[EXERCISE DESCRIPTION]
From the first line to the last, repeat the records exactly and skip the pictures.

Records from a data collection
#####
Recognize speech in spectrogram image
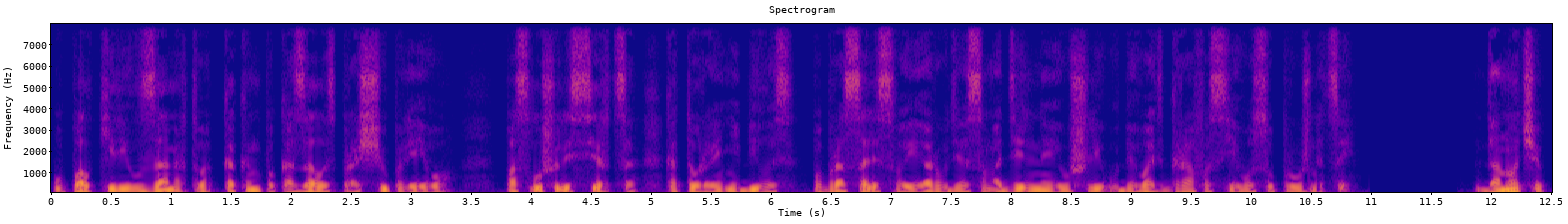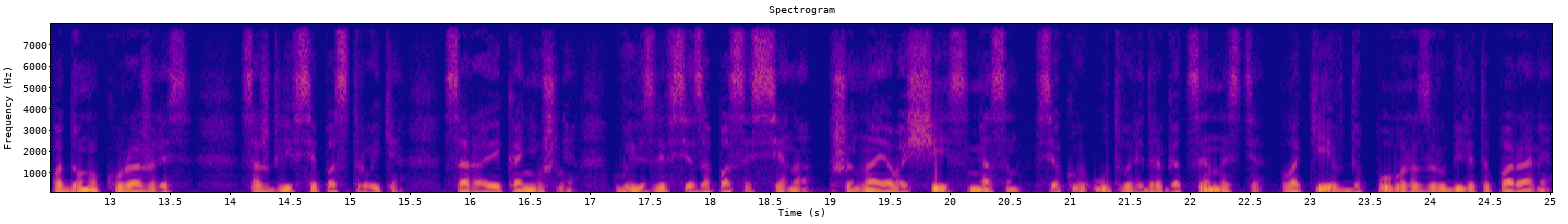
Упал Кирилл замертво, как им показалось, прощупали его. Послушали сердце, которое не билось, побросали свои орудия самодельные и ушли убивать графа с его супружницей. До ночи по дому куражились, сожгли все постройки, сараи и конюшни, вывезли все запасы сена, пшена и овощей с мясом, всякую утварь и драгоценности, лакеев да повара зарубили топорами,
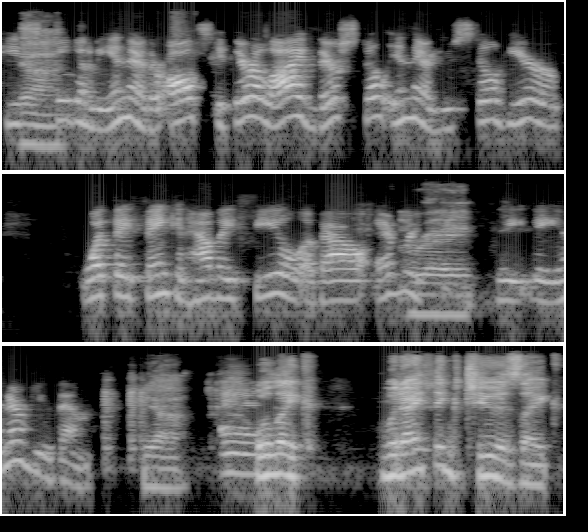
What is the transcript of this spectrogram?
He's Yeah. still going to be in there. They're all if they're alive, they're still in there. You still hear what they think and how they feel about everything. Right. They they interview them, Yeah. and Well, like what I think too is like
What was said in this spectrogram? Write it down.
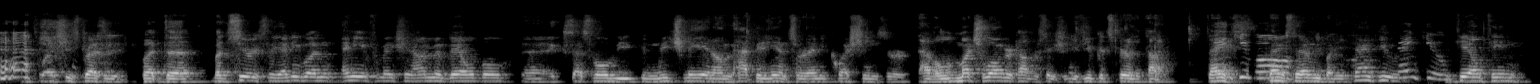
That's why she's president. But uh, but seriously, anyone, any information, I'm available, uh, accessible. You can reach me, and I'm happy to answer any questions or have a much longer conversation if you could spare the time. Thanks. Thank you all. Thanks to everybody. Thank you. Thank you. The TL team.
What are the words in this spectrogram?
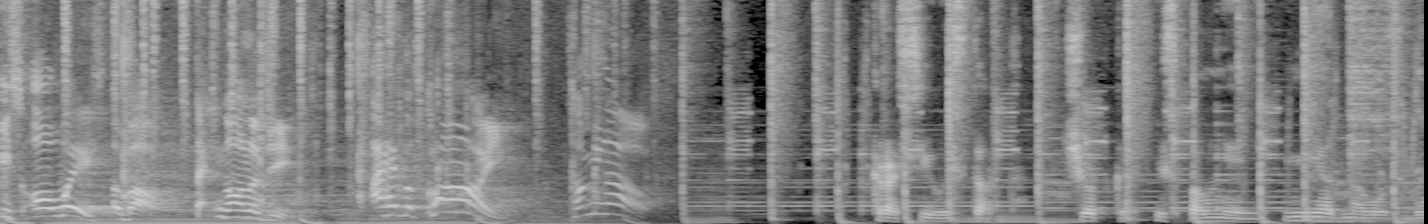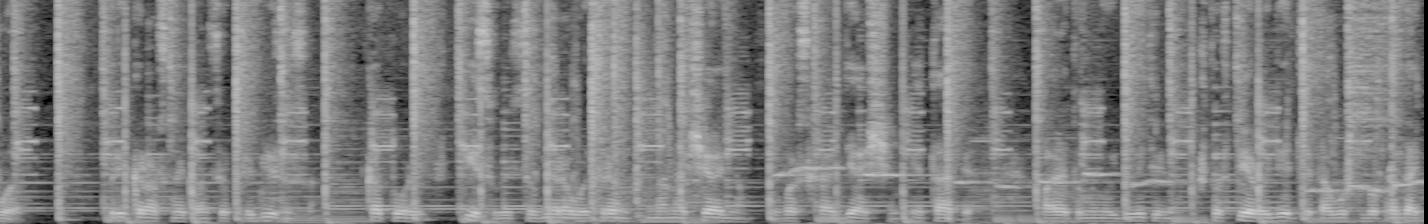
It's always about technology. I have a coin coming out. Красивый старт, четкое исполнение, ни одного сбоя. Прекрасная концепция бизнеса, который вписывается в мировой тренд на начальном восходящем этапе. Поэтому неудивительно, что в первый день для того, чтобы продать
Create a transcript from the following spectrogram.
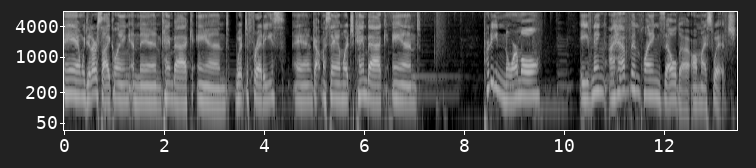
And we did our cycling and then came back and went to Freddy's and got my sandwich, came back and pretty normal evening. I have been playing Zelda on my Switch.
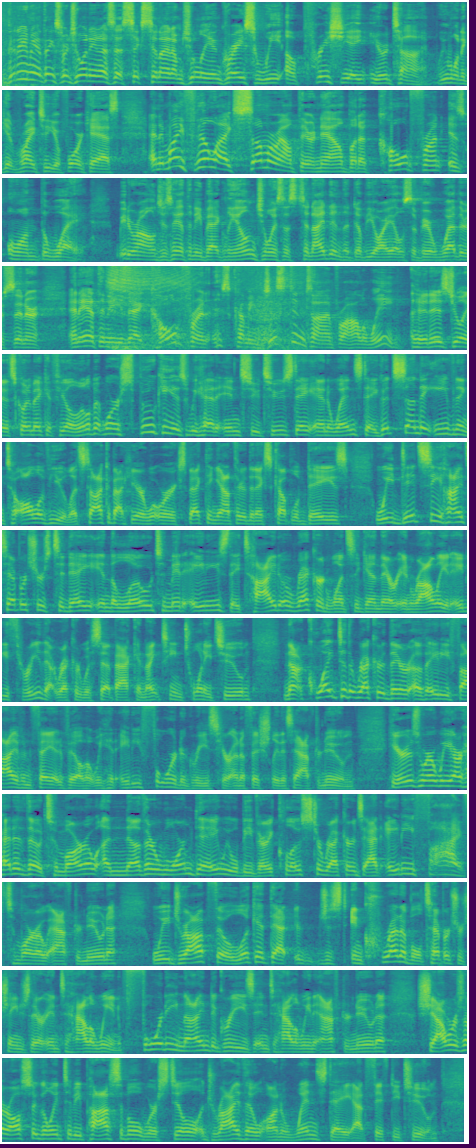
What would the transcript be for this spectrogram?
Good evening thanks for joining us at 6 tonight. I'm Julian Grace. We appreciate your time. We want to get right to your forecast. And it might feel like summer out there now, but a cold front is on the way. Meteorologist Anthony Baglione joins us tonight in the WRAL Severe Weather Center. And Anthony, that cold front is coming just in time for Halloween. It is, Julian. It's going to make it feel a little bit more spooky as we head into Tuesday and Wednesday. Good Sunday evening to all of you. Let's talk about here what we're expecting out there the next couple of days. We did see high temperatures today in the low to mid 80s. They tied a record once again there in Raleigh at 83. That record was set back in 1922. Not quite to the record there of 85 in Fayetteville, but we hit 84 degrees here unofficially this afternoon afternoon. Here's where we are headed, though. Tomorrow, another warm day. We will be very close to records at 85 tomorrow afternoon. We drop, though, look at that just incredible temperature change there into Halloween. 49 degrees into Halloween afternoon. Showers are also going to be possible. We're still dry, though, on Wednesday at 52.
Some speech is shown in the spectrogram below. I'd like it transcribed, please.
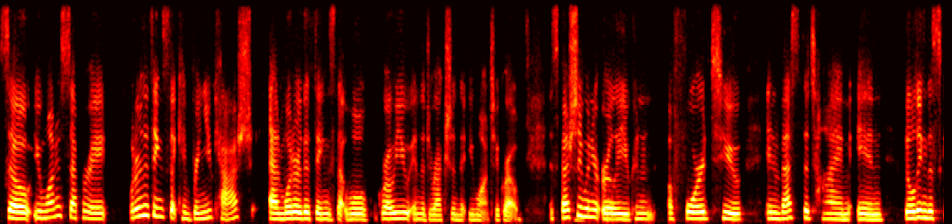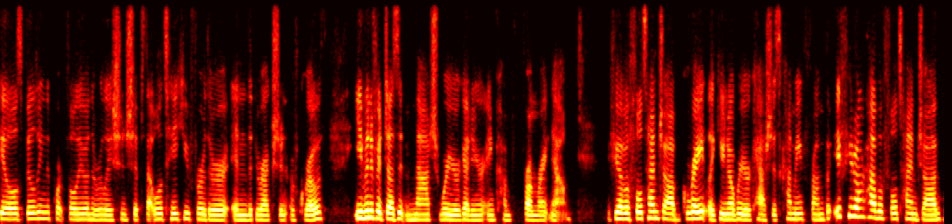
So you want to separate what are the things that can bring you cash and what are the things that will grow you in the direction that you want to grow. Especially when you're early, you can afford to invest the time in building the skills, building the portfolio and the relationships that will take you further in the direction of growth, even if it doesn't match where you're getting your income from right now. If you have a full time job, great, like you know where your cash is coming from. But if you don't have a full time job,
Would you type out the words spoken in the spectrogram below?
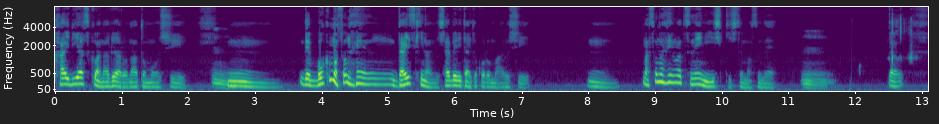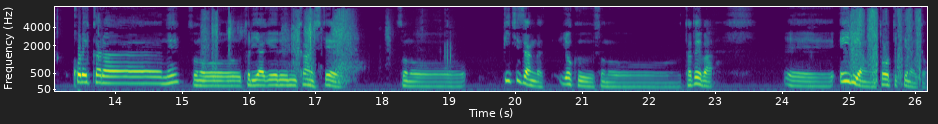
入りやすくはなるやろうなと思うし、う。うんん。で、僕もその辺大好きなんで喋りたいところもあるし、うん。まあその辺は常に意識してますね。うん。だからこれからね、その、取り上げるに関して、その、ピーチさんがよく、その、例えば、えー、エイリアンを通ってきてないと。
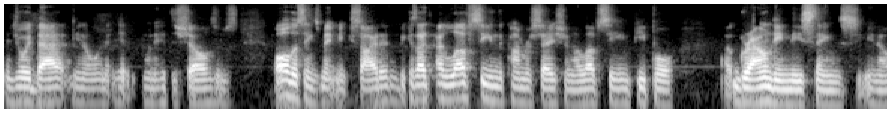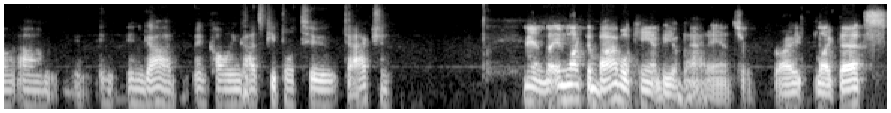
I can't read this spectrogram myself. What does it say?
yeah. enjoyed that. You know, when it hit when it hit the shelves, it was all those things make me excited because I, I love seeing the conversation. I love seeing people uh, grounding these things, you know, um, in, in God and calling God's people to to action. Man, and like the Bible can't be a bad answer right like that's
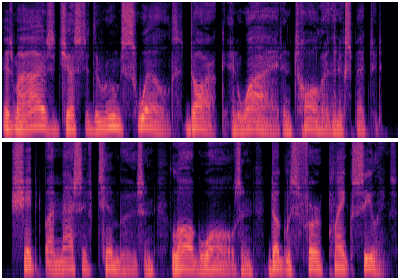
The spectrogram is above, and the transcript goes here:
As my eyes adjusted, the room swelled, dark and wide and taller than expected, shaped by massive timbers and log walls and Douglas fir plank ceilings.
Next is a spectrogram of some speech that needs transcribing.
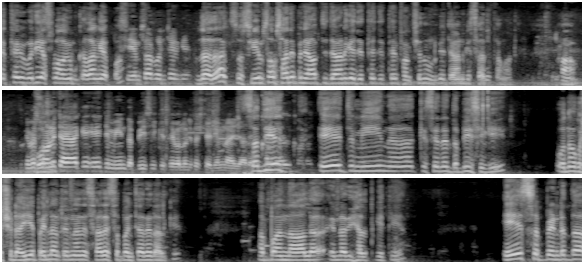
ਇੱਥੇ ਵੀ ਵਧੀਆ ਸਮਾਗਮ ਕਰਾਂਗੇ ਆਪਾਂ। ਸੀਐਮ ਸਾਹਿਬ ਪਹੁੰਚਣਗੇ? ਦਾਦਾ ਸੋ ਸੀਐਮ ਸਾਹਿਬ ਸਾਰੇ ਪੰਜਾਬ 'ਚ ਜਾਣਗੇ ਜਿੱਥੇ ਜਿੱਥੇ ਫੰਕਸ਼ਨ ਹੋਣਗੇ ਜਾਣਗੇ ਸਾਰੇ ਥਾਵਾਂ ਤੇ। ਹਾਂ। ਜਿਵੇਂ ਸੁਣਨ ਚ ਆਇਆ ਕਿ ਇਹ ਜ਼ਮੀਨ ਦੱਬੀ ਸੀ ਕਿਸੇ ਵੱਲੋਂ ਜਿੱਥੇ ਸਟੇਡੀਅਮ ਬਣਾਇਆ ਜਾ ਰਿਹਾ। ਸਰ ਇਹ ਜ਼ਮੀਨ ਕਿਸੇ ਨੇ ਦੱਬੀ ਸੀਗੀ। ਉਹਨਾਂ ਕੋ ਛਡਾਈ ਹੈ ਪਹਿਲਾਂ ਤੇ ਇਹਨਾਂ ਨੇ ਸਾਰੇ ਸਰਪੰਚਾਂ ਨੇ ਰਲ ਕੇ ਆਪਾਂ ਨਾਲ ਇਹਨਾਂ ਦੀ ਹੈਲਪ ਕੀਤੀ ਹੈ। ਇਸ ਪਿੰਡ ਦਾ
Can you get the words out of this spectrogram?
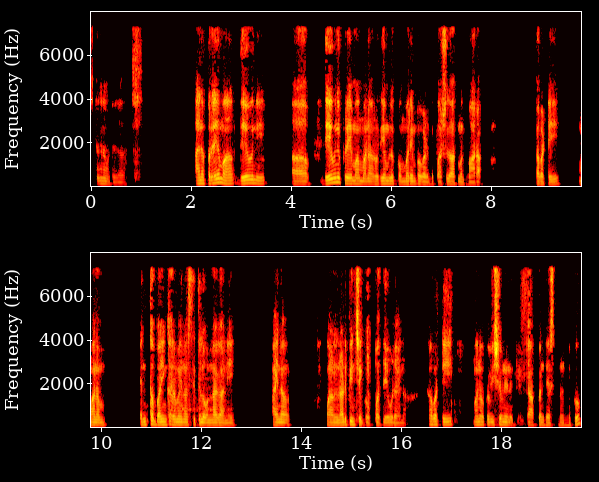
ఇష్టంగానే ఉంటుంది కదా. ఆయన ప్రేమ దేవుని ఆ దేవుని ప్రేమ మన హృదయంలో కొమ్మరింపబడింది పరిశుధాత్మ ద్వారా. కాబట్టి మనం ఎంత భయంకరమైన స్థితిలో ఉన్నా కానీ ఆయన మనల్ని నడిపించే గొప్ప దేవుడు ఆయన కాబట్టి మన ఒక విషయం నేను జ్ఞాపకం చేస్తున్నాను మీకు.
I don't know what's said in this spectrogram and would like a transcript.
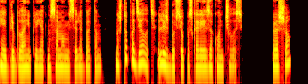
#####
[SOLUTION TO THE EXERCISE]
Recognize speech in spectrogram image
Упал Кирилл замертво, как им показалось, прощупали его. Послушали сердце, которое не билось, побросали свои орудия самодельные и ушли убивать графа с его супружницей. До ночи по дому куражились, сожгли все постройки, сараи и конюшни, вывезли все запасы сена, пшена и овощей с мясом, всякую утварь и драгоценности, лакеев да повара зарубили топорами,
What is the transcript of this spectrogram?
He's Yeah. still going to be in there. They're all if they're alive, they're still in there. You still hear what they think and how they feel about everything. Right. They they interview them, Yeah. and Well, like what I think too is like
What was said in this spectrogram? Write it down.
That's why she's president. But uh, but seriously, anyone, any information, I'm available, uh, accessible. You can reach me, and I'm happy to answer any questions or have a much longer conversation if you could spare the time. Thanks. Thank you all. Thanks to everybody. Thank you. Thank you. The TL team.
What are the words in this spectrogram?
It's always about technology. I have a coin coming out. Красивый старт, четкое исполнение, ни одного сбоя. Прекрасная концепция бизнеса, который вписывается в мировой тренд на начальном восходящем этапе. Поэтому неудивительно, что в первый день для того, чтобы продать
Create a transcript from the following spectrogram.
And we did our cycling and then came back and went to Freddy's and got my sandwich, came back and pretty normal evening. I have been playing Zelda on my Switch.
What would the transcript be for this spectrogram?
Good evening thanks for joining us at 6 tonight. I'm Julian Grace. We appreciate your time. We want to get right to your forecast. And it might feel like summer out there now, but a cold front is on the way. Meteorologist Anthony Baglione joins us tonight in the WRAL Severe Weather Center. And Anthony, that cold front is coming just in time for Halloween. It is, Julian. It's going to make it feel a little bit more spooky as we head into Tuesday and Wednesday. Good Sunday evening to all of you. Let's talk about here what we're expecting out there the next couple of days. We did see high temperatures today in the low to mid 80s. They tied a record once again there in Raleigh at 83. That record was set back in 1922. Not quite to the record there of 85 in Fayetteville, but we hit 84 degrees here unofficially this afternoon afternoon. Here's where we are headed, though. Tomorrow, another warm day. We will be very close to records at 85 tomorrow afternoon. We drop, though, look at that just incredible temperature change there into Halloween. 49 degrees into Halloween afternoon. Showers are also going to be possible. We're still dry, though, on Wednesday at 52.
Some speech is shown in the spectrogram below. I'd like it transcribed, please.
So you want to separate what are the things that can bring you cash and what are the things that will grow you in the direction that you want to grow. Especially when you're early, you can afford to invest the time in building the skills, building the portfolio and the relationships that will take you further in the direction of growth, even if it doesn't match where you're getting your income from right now. If you have a full time job, great, like you know where your cash is coming from. But if you don't have a full time job,
Would you type out the words spoken in the spectrogram below?
入りやすくはなるやろうなと思うし、う。うんん。で、僕もその辺大好きなんで喋りたいところもあるし、うん。まあその辺は常に意識してますね。うん。だからこれからね、その、取り上げるに関して、その、ピーチさんがよく、その、例えば、えー、エイリアンを通ってきてないと。
I can't read this spectrogram myself. What does it say?
yeah. enjoyed that. You know, when it hit when it hit the shelves, it was all those things make me excited because I, I love seeing the conversation. I love seeing people uh, grounding these things, you know, um, in, in God and calling God's people to to action. Man, and like the Bible can't be a bad answer right like that's
The spectrogram is above, and the transcript goes here:
As my eyes adjusted, the room swelled, dark and wide and taller than expected, shaped by massive timbers and log walls and Douglas fir plank ceilings.
Next is a spectrogram of some speech that needs transcribing.
ਇੱਥੇ ਵੀ ਵਧੀਆ ਸਮਾਗਮ ਕਰਾਂਗੇ ਆਪਾਂ। ਸੀਐਮ ਸਾਹਿਬ ਪਹੁੰਚਣਗੇ? ਦਾਦਾ ਸੋ ਸੀਐਮ ਸਾਹਿਬ ਸਾਰੇ ਪੰਜਾਬ 'ਚ ਜਾਣਗੇ ਜਿੱਥੇ ਜਿੱਥੇ ਫੰਕਸ਼ਨ ਹੋਣਗੇ ਜਾਣਗੇ ਸਾਰੇ ਥਾਵਾਂ ਤੇ। ਹਾਂ। ਜਿਵੇਂ ਸੁਣਨ ਚ ਆਇਆ ਕਿ ਇਹ ਜ਼ਮੀਨ ਦੱਬੀ ਸੀ ਕਿਸੇ ਵੱਲੋਂ ਜਿੱਥੇ ਸਟੇਡੀਅਮ ਬਣਾਇਆ ਜਾ ਰਿਹਾ। ਸਰ ਇਹ ਜ਼ਮੀਨ ਕਿਸੇ ਨੇ ਦੱਬੀ ਸੀਗੀ। ਉਹਨਾਂ ਕੋ ਛਡਾਈ ਹੈ ਪਹਿਲਾਂ ਤੇ ਇਹਨਾਂ ਨੇ ਸਾਰੇ ਸਰਪੰਚਾਂ ਨੇ ਰਲ ਕੇ ਆਪਾਂ ਨਾਲ ਇਹਨਾਂ ਦੀ ਹੈਲਪ ਕੀਤੀ ਹੈ। ਇਸ ਪਿੰਡ ਦਾ
Can you get the words out of this spectrogram?
ఇష్టంగానే ఉంటుంది కదా. ఆయన ప్రేమ దేవుని ఆ దేవుని ప్రేమ మన హృదయంలో కొమ్మరింపబడింది పరిశుధాత్మ ద్వారా. కాబట్టి మనం ఎంత భయంకరమైన స్థితిలో ఉన్నా కానీ ఆయన మనల్ని నడిపించే గొప్ప దేవుడు ఆయన కాబట్టి మన ఒక విషయం నేను జ్ఞాపకం చేస్తున్నాను మీకు.
I don't know what's said in this spectrogram and would like a transcript.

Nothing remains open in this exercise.